*Assignment*. Output the entries below exactly as written, omitting pictures.

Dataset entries
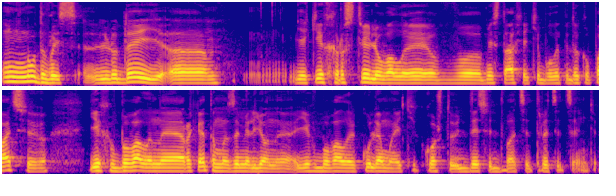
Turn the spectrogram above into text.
Ну, дивись, людей, е, яких розстрілювали в містах, які були під окупацією, їх вбивали не ракетами за мільйони, їх вбивали кулями, які коштують 10, 20, 30 центів.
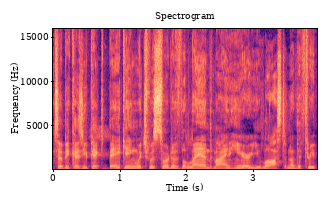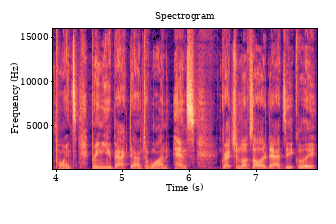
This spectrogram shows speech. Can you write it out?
so, because you picked baking, which was sort of the landmine here, you lost another three points, bringing you back down to one. Hence, Gretchen loves all her dads equally,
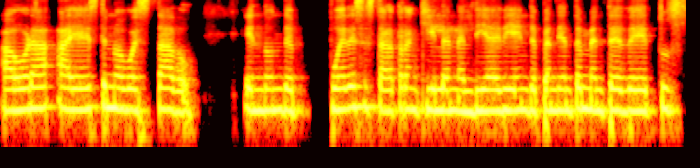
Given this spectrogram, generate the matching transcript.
ahora a este nuevo estado en donde puedes estar tranquila en el día a día independientemente de tus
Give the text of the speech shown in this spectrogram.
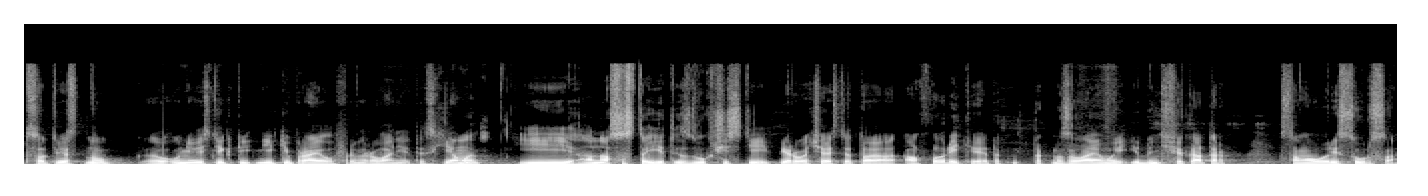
соответственно, ну, у нее есть некие, некие правила формирования этой схемы, и она состоит из двух частей. Первая часть — это authority, это так называемый идентификатор самого ресурса.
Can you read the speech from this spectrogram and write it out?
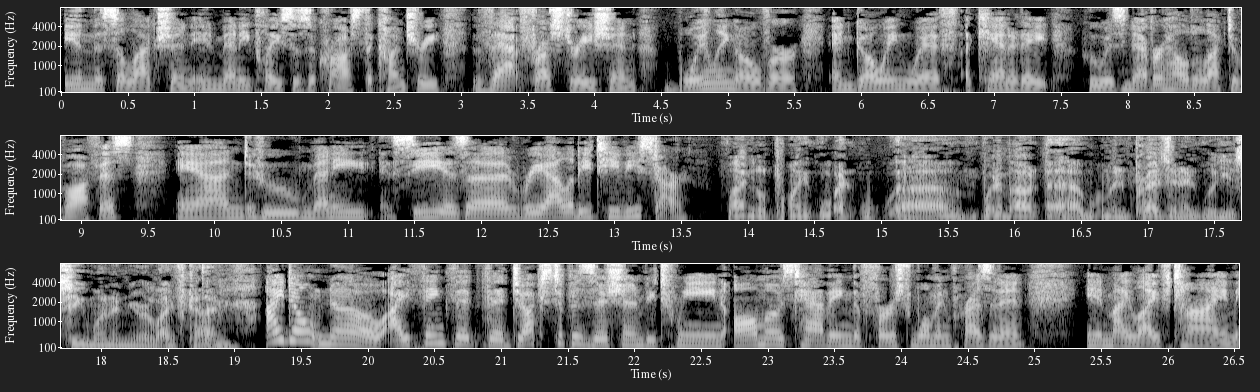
in this election in many places across the country. That frustration boiling over and going with a candidate who has never held elective office and who many see as a reality TV star. Final point. What uh, what about a woman president? Will you see one in your lifetime? I don't know. I think that the juxtaposition between almost having the first woman president in my lifetime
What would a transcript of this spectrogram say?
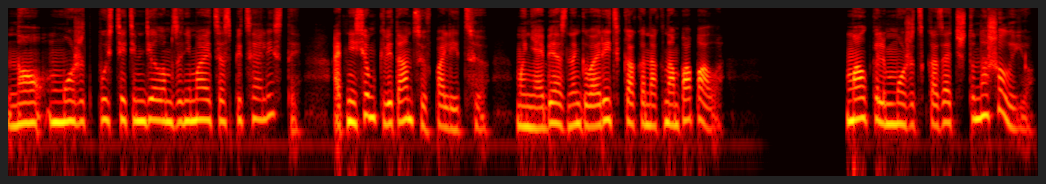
Но, может, пусть этим делом занимаются специалисты? Отнесем квитанцию в полицию. Мы не обязаны говорить, как она к нам попала. Малкольм может сказать, что нашел ее.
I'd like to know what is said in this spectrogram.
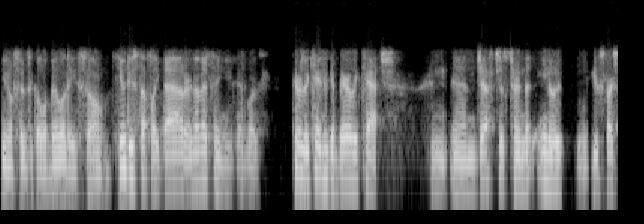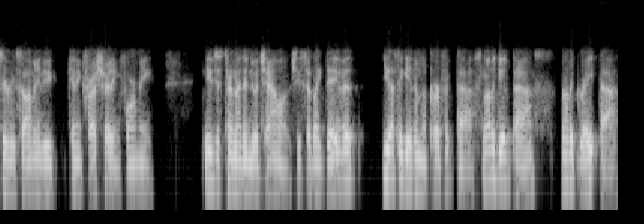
you know, physical ability. So he would do stuff like that. Or another thing he did was there was a kid who could barely catch. And, and Jeff just turned that, you know, especially if he saw maybe getting frustrating for me, he just turned that into a challenge. He said, like, David, you have to give him the perfect pass, not a good pass, not a great pass,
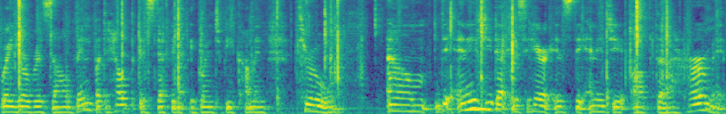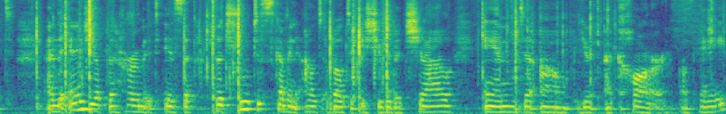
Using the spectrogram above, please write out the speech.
where you're resolving, but help is definitely going to be coming through. Um, the energy that is here is the energy of the hermit. And the energy of the hermit is the truth is coming out about the issue with a child and um, your, a car, okay?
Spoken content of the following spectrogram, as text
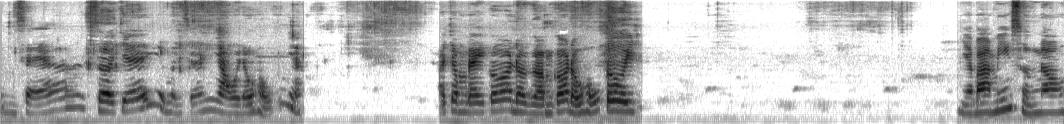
mình sẽ sơ chế mình sẽ nhồi đậu hũ nha. Ở trong đây có gồm có đậu hũ tươi và ba miếng sườn non.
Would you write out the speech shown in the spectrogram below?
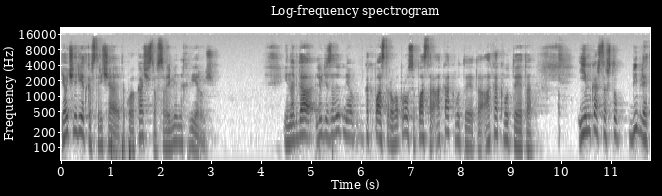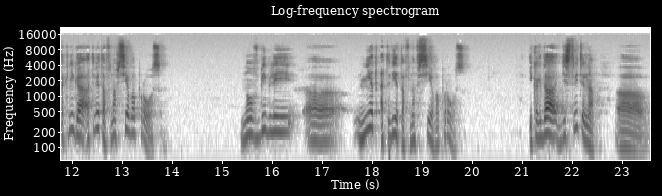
Я очень редко встречаю такое качество в современных верующих. Иногда люди задают мне, как пастору, вопросы, пастор, а как вот это, а как вот это? И им кажется, что Библия – это книга ответов на все вопросы. Но в Библии э, нет ответов на все вопросы. И когда действительно э,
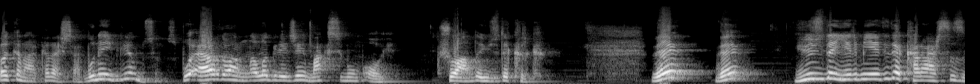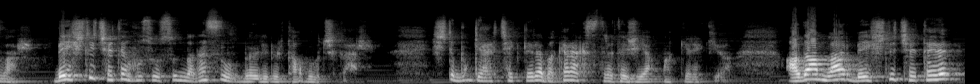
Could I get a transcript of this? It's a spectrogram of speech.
Bakın arkadaşlar bu ne biliyor musunuz? Bu Erdoğan'ın alabileceği maksimum oy. Şu anda %40. Ve ve %27 de kararsız var. Beşli çete hususunda nasıl böyle bir tablo çıkar? İşte bu gerçeklere bakarak strateji yapmak gerekiyor. Adamlar beşli çete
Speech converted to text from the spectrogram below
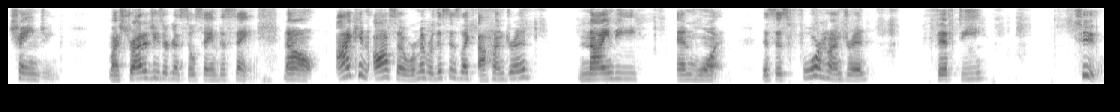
changing. My strategies are going to still stay the same. Now, I can also, remember, this is like 190 and 1. This is 452.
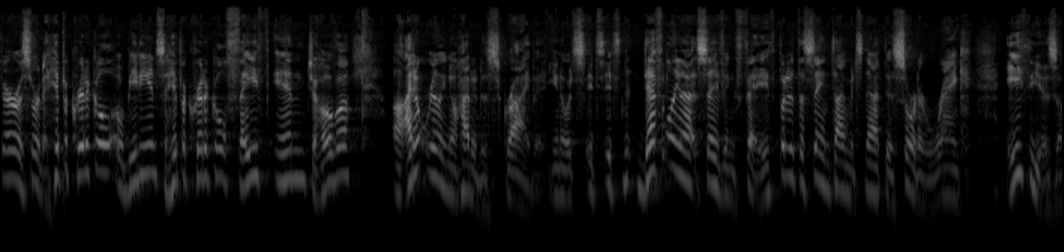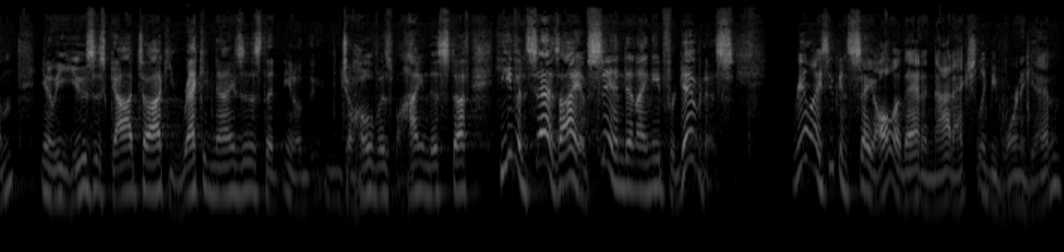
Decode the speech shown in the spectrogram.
Pharaoh's sort of hypocritical obedience, a hypocritical faith in Jehovah. Uh, I don't really know how to describe it. You know, it's, it's, it's definitely not saving faith, but at the same time, it's not this sort of rank atheism. You know, he uses God talk. He recognizes that, you know, Jehovah's behind this stuff. He even says, I have sinned and I need forgiveness. Realize you can say all of that and not actually be born again.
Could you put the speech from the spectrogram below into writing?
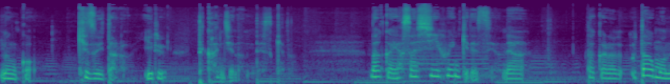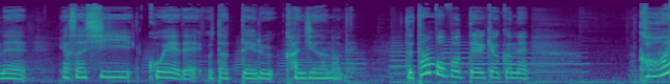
なんか気づいたらいるって感じなんですけど。なんか優しい雰囲気ですよね。だから歌もね優しい声で歌っている感じなので。で「タンポポ」っていう曲ね可愛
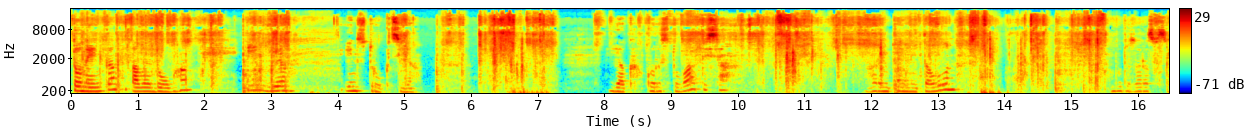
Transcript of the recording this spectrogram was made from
тоненька, але довга. І є інструкція, як користуватися, гарантійний талон. Буду зараз все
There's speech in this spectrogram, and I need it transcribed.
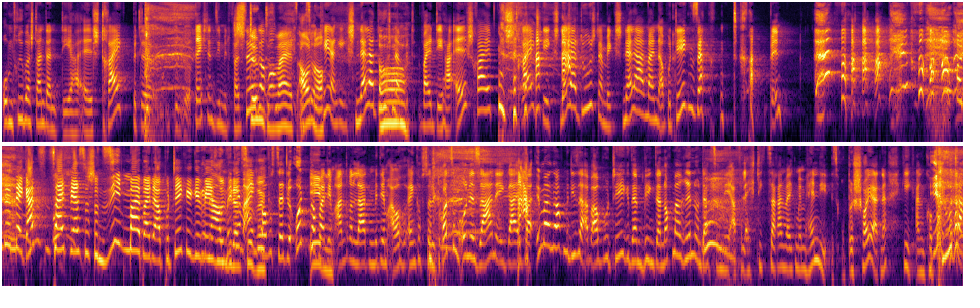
Oben drüber stand dann DHL streikt, bitte rechnen Sie mit Verzögerung. Stimmt, das war jetzt auch so, noch. Okay, dann gehe ich schneller duschen, Oh. damit, weil DHL schreibt, streikt, gehe ich schneller duschen, damit ich schneller an meinen Apothekensachen dran bin. Und in der ganzen Zeit wärst du schon siebenmal bei der Apotheke gewesen Genau, und mit wieder dem zurück. Einkaufszettel und noch bei Eben. dem anderen Laden mit dem Au- Einkaufszettel, trotzdem ohne Sahne, egal. Ich war immer noch mit dieser Apotheke, dann bin ich da noch mal rein und dachte nee, vielleicht liegt es daran, weil ich mit dem Handy, ist auch bescheuert, ne? Gehe ich an den Computer,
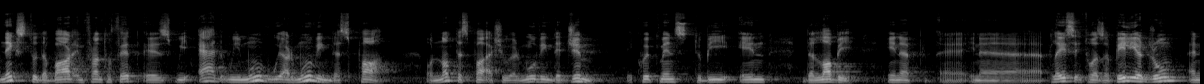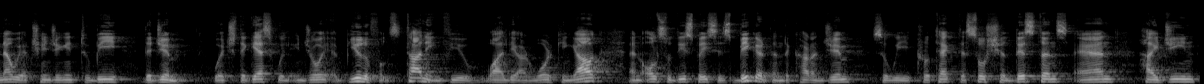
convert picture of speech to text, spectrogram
next to the bar, in front of it, is we add, we move, we are moving the spa, or not the spa actually, we are moving the gym equipments to be in the lobby in a uh, in a place. It was a billiard room, and now we are changing it to be the gym, which the guests will enjoy a beautiful, stunning view while they are working out. And also, this space is bigger than the current gym, so we protect the social distance and hygiene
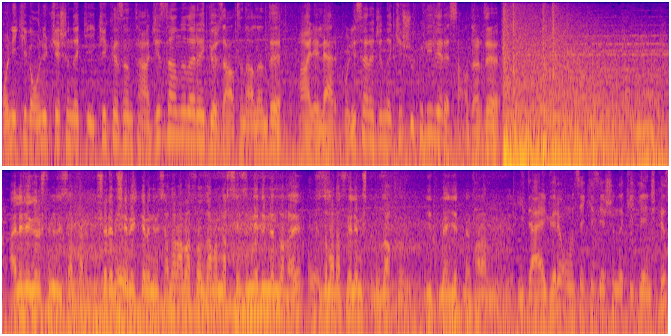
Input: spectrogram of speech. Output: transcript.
12 ve 13 yaşındaki iki kızın taciz zanlıları gözaltına alındı. Aileler polis aracındaki şüphelilere saldırdı. Ailece görüştüğümüz insanlar, şöyle bir şey beklemedim insanlar ama son zamanlar sezinlediğimden dolayı kızıma da söylemiştim uzak dur, gitme gitme falan diye. İddiaya göre 18 yaşındaki genç kız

*Exercise result*.
Turn the spectrogram above into text.
Ну, дивись, людей, е, яких розстрілювали в містах, які були під окупацією, їх вбивали не ракетами за мільйони, їх вбивали кулями, які коштують 10, 20, 30 центів.
This spectrogram shows speech. Can you write it out?
so, because you picked baking, which was sort of the landmine here, you lost another three points, bringing you back down to one. Hence, Gretchen loves all her dads equally,
Given this spectrogram, generate the matching transcript.
ahora a este nuevo estado en donde puedes estar tranquila en el día a día independientemente de tus
Give the text of the speech shown in this spectrogram.
соответственно, ну, у нее есть некие, некие правила формирования этой схемы, и она состоит из двух частей. Первая часть — это authority, это так называемый идентификатор самого ресурса.
Can you read the speech from this spectrogram and write it out?
in this election in many places across the country. That frustration boiling over and going with a candidate who has never held elective office and who many see as a reality TV star. Final point. What uh, what about a woman president? Will you see one in your lifetime? I don't know. I think that the juxtaposition between almost having the first woman president in my lifetime
What would a transcript of this spectrogram say?
Но, может, пусть этим делом занимаются специалисты? Отнесем квитанцию в полицию. Мы не обязаны говорить, как она к нам попала. Малкольм может сказать, что нашел ее.
I'd like to know what is said in this spectrogram.
you know, physical ability. So he would do stuff like that. Or another thing he did was there was a kid who could barely catch. And, and Jeff just turned that, you know, especially if he saw maybe getting frustrating for me, he just turned that into a challenge. He said, like, David, you have to give him the perfect pass, not a good pass, not a great pass,
Using the spectrogram above, please write out the speech.
where you're resolving, but help is definitely going to be coming through. Um, the energy that is here is the energy of the hermit. And the energy of the hermit is the truth is coming out about the issue with a child and um, your, a car, okay?
Spoken content of the following spectrogram, as text
mình sẽ sơ chế mình sẽ nhồi đậu hũ nha. Ở trong đây có gồm có đậu hũ tươi và ba miếng sườn non.
Would you write out the speech shown in the spectrogram below?
Я очень редко встречаю такое качество в современных верующих. Иногда люди задают мне, как пастору, вопросы, пастор, а как вот это, а как вот это? И им кажется, что Библия – это книга ответов на все вопросы. Но в Библии э, нет ответов на все вопросы. И когда действительно э,
Could I get a transcript of this? It's a spectrogram of speech.
Bakın arkadaşlar bu ne biliyor musunuz? Bu Erdoğan'ın alabileceği maksimum oy. Şu anda %40. Ve ve %27 de kararsız var. Beşli çete hususunda nasıl böyle bir tablo çıkar? İşte bu gerçeklere bakarak strateji yapmak gerekiyor. Adamlar beşli çete
Speech converted to text from the spectrogram below
changing. My strategies are going to still stay the same. Now, I can also, remember, this is like 190 and 1. This is 452.
Decode the speech shown in the spectrogram.
Pharaoh's sort of hypocritical obedience, a hypocritical faith in Jehovah. Uh, I don't really know how to describe it. You know, it's, it's, it's definitely not saving faith, but at the same time, it's not this sort of rank atheism. You know, he uses God talk. He recognizes that, you know, Jehovah's behind this stuff. He even says, I have sinned and I need forgiveness. Realize you can say all of that and not actually be born again.
Could you put the speech from the spectrogram below into writing?
なんか気づいたらいるって感じなんですけど。なんか優しい雰囲気ですよね。だから歌もね優しい声で歌っている感じなので。で「タンポポ」っていう曲ね可愛
Transcript of the recording this spectrogram was made from
тоненька, але довга. І є інструкція, як користуватися, гарантійний талон. Буду зараз все
There's speech in this spectrogram, and I need it transcribed.
Oben drüber stand dann DHL streikt, bitte rechnen Sie mit Verzögerung. Stimmt, das war jetzt auch so, noch. Okay, dann gehe ich schneller duschen, Oh. damit, weil DHL schreibt, streikt, gehe ich schneller duschen, damit ich schneller an meinen Apothekensachen dran bin. Und in der ganzen Zeit wärst du schon siebenmal bei der Apotheke gewesen Genau, und mit wieder dem zurück. Einkaufszettel und noch bei Eben. dem anderen Laden mit dem Au- Einkaufszettel, trotzdem ohne Sahne, egal. Ich war immer noch mit dieser Apotheke, dann bin ich da noch mal rein und dachte nee, vielleicht liegt es daran, weil ich mit dem Handy, ist auch bescheuert, ne? Gehe ich an den Computer,
convert picture of speech to text, spectrogram
next to the bar, in front of it, is we add, we move, we are moving the spa, or not the spa actually, we are moving the gym equipments to be in the lobby in a uh, in a place. It was a billiard room, and now we are changing it to be the gym, which the guests will enjoy a beautiful, stunning view while they are working out. And also, this space is bigger than the current gym, so we protect the social distance and hygiene
Input: spectrogram of speech. Output: transcript.
12 ve 13 yaşındaki iki kızın taciz zanlıları gözaltına alındı. Aileler polis aracındaki şüphelilere saldırdı. Ailece görüştüğümüz insanlar, şöyle bir şey beklemedim insanlar ama son zamanlar sezinlediğimden dolayı kızıma da söylemiştim uzak dur, gitme gitme falan diye. İddiaya göre 18 yaşındaki genç kız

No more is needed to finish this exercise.